Super Rad Raygun on PC
Set in 198X, Super Rad Raygun has you playing as the titular, robotic protagonist, working in service of a desperate America to fend off Soviet forces during the Cold War. Does that sound incredibly retro? Well, that’s because, in every single sense of the word, it’s supposed to be.
Presented in a nauseating green, 8-bit visual style, Super Rad Raygun is an action platformer à la Mega Man, while also drawing heavy inspiration from those generic Game Boy titles no one truly bothered with back in the day. It’s that very premise upon which it builds that makes Super Rad Raygun incredibly tough to describe bluntly, because in doing so, it will sound nothing short of horrendous. In reality, however, Super Rad Raygun is quite the enjoyable love letter to Game Boy era gaming, despite its fair share of avoidable shortcomings.
Its controls, as well as its general level lay-outs, are rather simple, though not necessarily dull or boring. You can walk, jump, and shoot your way through its levels as most platformers allow, yet some neat power-ups and abilities obtained by finding hidden Battery Packs scattered throughout the levels gradually add some more variety to the gameplay. Things never get too complicated, but they rarely tend to remain too straightforward either, striking a fine balance between simple platforming fun and more frantic, action-heavy sequences.
The story presented in Super Rad Raygun, while honestly quite forgettable, throws 80’s references at the player at any given opportunity, cramming its handful of levels chock full with pleasant throwbacks and sarcastic jabs aimed towards a variety of themes. Rad Raygun himself is suspiciously shaped like a Game Boy, for example, while enemy forces bare a strong resemblance to Super Mario Goomba’s and Rockets. However, these nods extend far beyond gaming, ranging from the refreshing New Coke soda to the troubled political situation and pop-culture in general. I won’t spoil most of these for you, but paired with some clever and sharp writing, these make for some truly hilarious dialogues.

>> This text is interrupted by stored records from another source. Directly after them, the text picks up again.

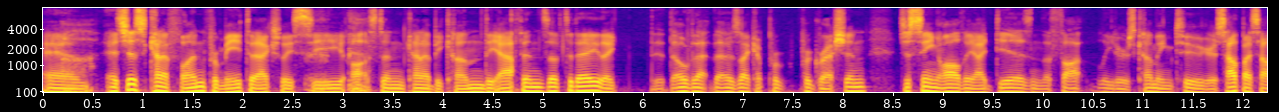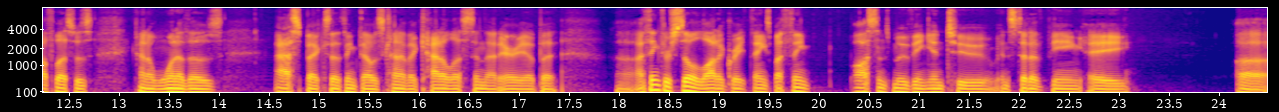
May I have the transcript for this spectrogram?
And ah. it's just kind of fun for me to actually see Austin kind of become the Athens of today. Like over that, that was like a pro- progression. Just seeing all the ideas and the thought leaders coming too. Your South by Southwest was kind of one of those aspects. I think that was kind of a catalyst in that area. But uh, I think there's still a lot of great things. But I think Austin's moving into instead of being a uh,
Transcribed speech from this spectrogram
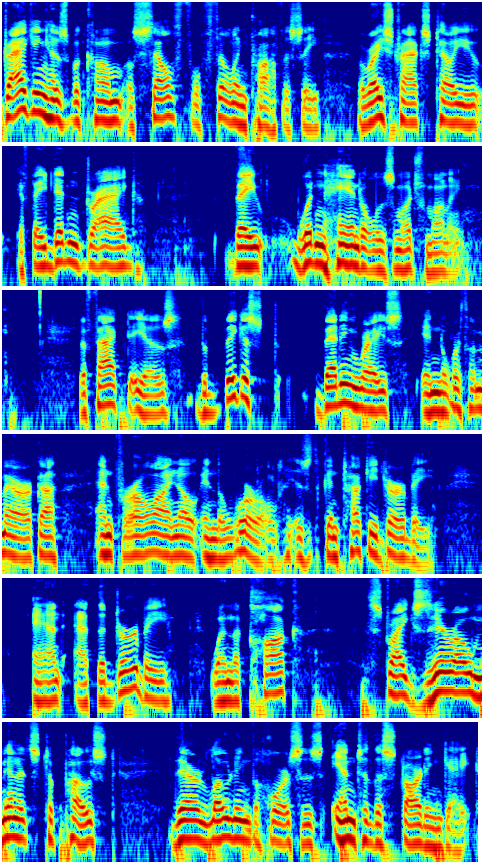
Dragging has become a self-fulfilling prophecy. The racetracks tell you if they didn't drag, they wouldn't handle as much money. The fact is, the biggest betting race in North America, and for all I know in the world, is the Kentucky Derby. And at the Derby, when the clock strikes zero minutes to post, they're loading the horses into the starting gate.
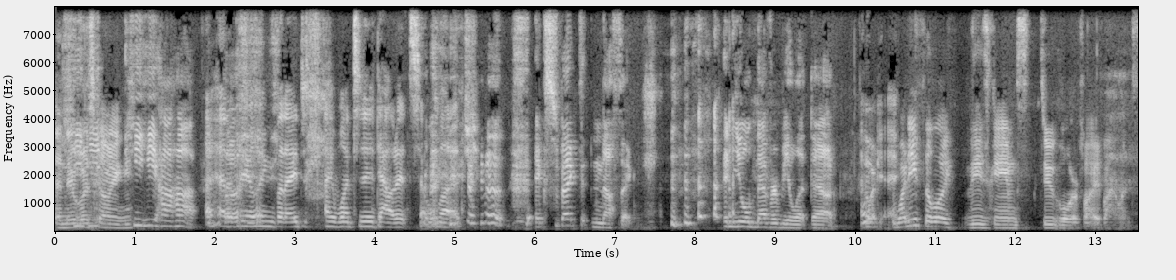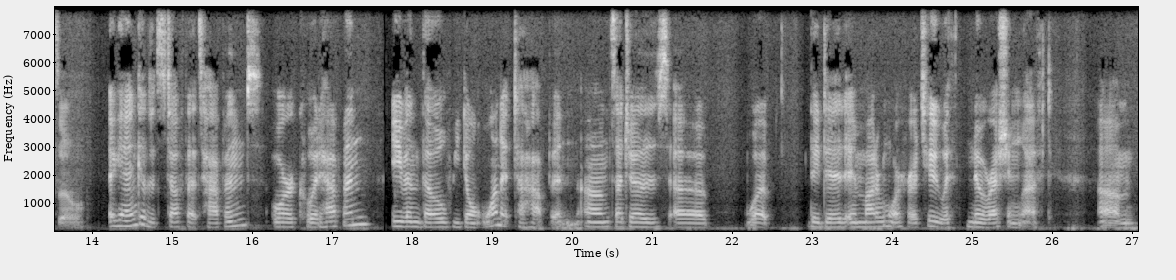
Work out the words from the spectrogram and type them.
I knew it was coming. Hee hee ha ha. I had a Uh, feeling, but I just I wanted to doubt it so much. Expect nothing, and you'll never be let down. Okay. Why, why do you feel like these games do glorify violence? So Again, because it's stuff that's happened or could happen, even though we don't want it to happen, um, such as uh, what they did in Modern Warfare 2 with no Russian left. Um,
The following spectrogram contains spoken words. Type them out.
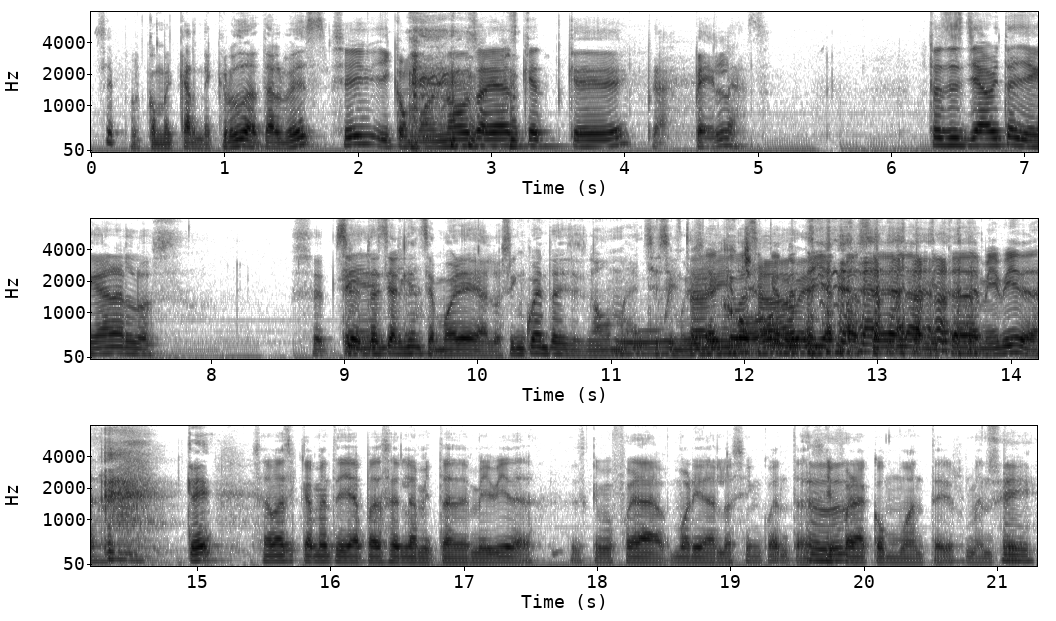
Sí, por comer carne cruda, tal vez. Sí, y como no sabías qué, qué pues, pelas. Entonces ya ahorita llegar a los 70. Sí, entonces si alguien se muere a los 50, dices, no manches, se Uy, murió O sea, bien básicamente ya pasé la mitad de mi vida. ¿Qué? O sea, básicamente ya pasé la mitad de mi vida. Es que me fuera a morir a los 50, si fuera como anteriormente. Sí,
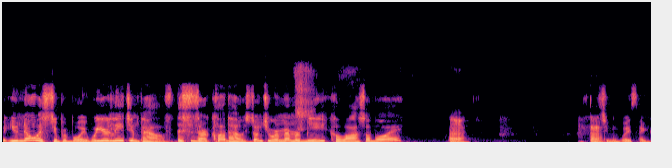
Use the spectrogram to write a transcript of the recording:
But you know us, Superboy. We're your Legion pals. This is our clubhouse. Don't you remember me, Colossal Boy? Huh. Huh. Superboy's like,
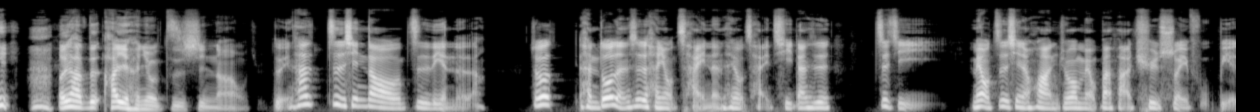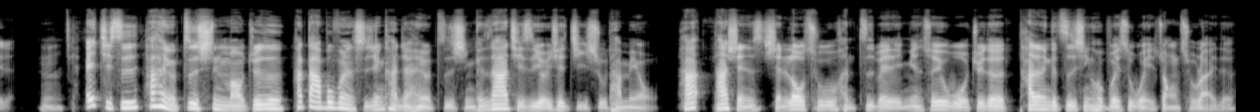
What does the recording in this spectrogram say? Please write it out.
而且他的他也很有自信啊，我觉得。对，他自信到自恋的啦，就。很多人是很有才能、很有才气，但是自己没有自信的话，你就没有办法去说服别人。嗯，哎、欸，其实他很有自信吗？我觉得他大部分的时间看起来很有自信，可是他其实有一些集数他没有，他他显显露出很自卑的一面，所以我觉得他的那个自信会不会是伪装出来的？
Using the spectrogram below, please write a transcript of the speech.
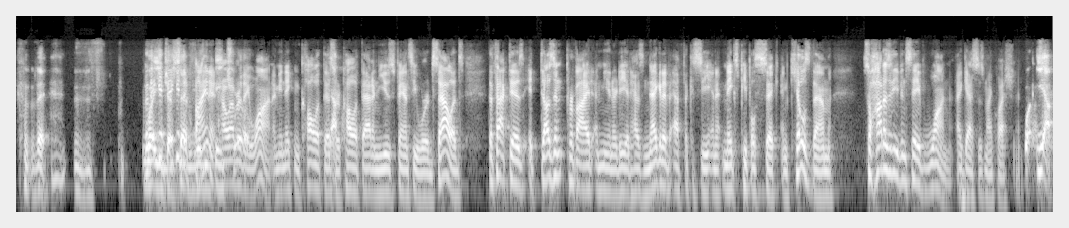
the, But what they you can, they just can said define it however true. they want. I mean, they can call it this Yeah. or call it that and use fancy word salads. The fact is, it doesn't provide immunity. It has negative efficacy and it makes people sick and kills them. So, how does it even save one? I guess is my question. Well, yeah.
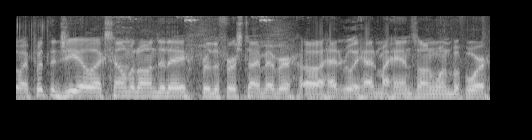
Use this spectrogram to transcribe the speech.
So I put the GLX helmet on today for the first time ever. Uh, I hadn't really had my hands on one before.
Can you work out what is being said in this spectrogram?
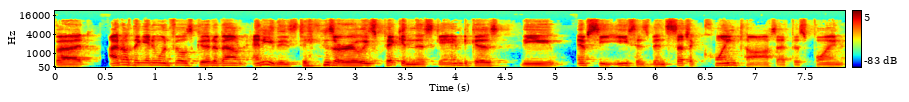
But I don't think anyone feels good about any of these teams, or at least picking this game, because the NFC East has been such a coin toss at this point.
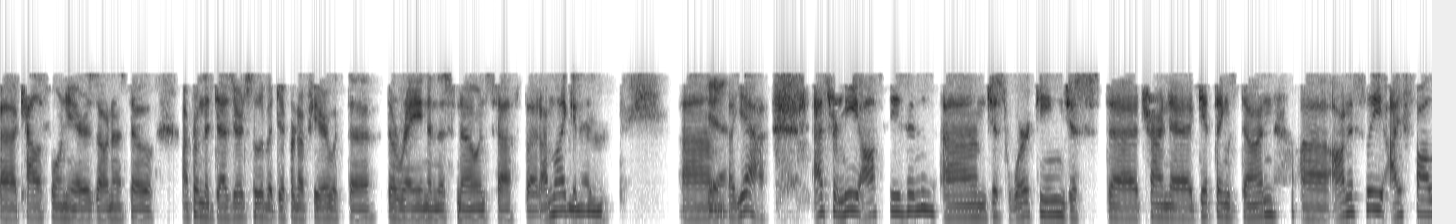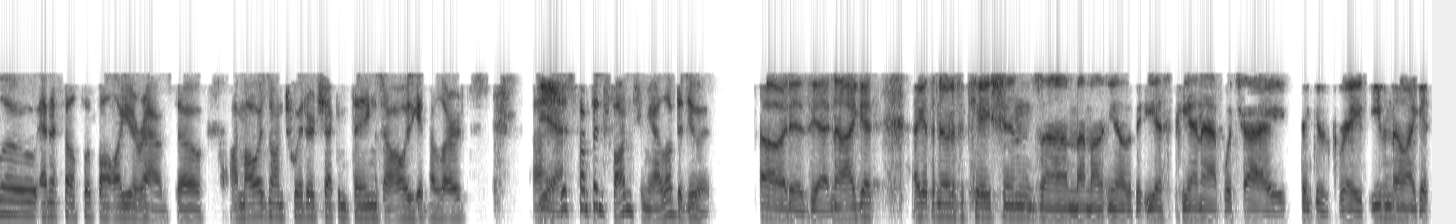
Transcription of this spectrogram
uh, California, Arizona. So I'm from the desert. It's a little bit different up here with the the rain and the snow and stuff. But I'm liking Mhm. it. Um, Yeah. But yeah, as for me, off season, um, just working, just uh, trying to get things done. Uh, honestly, I follow NFL football all year round, so I'm always on Twitter checking things. I always getting alerts. Uh, Yeah. Just something fun for me. I love to do it. Oh, it is. Yeah. No, I get I get the notifications. Um, I'm on you know the ESPN app, which I think is great. Even though I get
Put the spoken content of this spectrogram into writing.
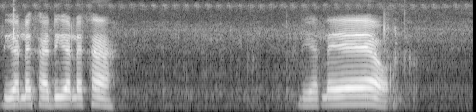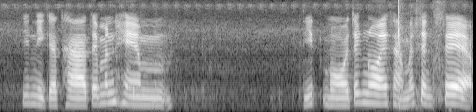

Besides that, Super Rad Raygun loves to poke fun at traditional gaming errors, but in that aspect, the game rather makes a fool of itself more so than anything else. An early example hits you when the villain tells her troops not to fear death, for they will respawn the second they’re out of frame. Initially this made me chuckle, but in hindsight, Super Rad Raygun infuriatingly adapts these issues itself instead of ironing them out, creating some truly inconsistent inconsistent difficulty spikes along the way. However, we’ll delve into the latter a bit later on.
Other instances where Super Rad Raygun brings traditional issues along with it is when it comes to transitioning screens, reminiscent of earlier Zelda games where levels where split up into different frames and segments. In other words, screens frequently remain static until the player moves to the outer edges, which then reveals a new part of a level, and so on. What happens here, sadly, is that bullets fired by enemies make that transition along with you, whereas most transitioning side-scrollers have already learned not to allow projectiles to transition.
This isn’t that much of an issue on its own, but when a game is such an effective parody in writing like Super Rad Raygun, small tidbits like these can pull you out of the experience on multiple occasions. All of its strengths combined with its flaws makes for a rather inconsistent difficulty, as mentioned before. Controls are responsive and tight, making the action a blast to play through, yet when you’re dodging incoming fire or hopping over enemies to avoid taking damage, it can occur that you slide ever so slightly too much to one end of the screen, triggering a respawn on the other side. While one or two similar instances could be forgiven, Super Ray Raygun quickly made a habit of sandwiching me between enemy spawns, forcing me to maintain my momentum or to get stuck between two waves of enemy fire.
In the end, despite it bringing classic issues along with it that can lead to a rather inconsistent difficulty, I quite enjoyed my time with Super Rad Raygun, although it could have been a bit more fine-tuned and polished. Its monochrome off-green visuals provide a nostalgic Game Boy-era experience that’s merely complemented with tight and simple platforming controls. While its style is what may draw you in, its sharp writing fills this parodic adventure to the brim with 80’s references, creating a trip to the past in a light, albeit challenging way.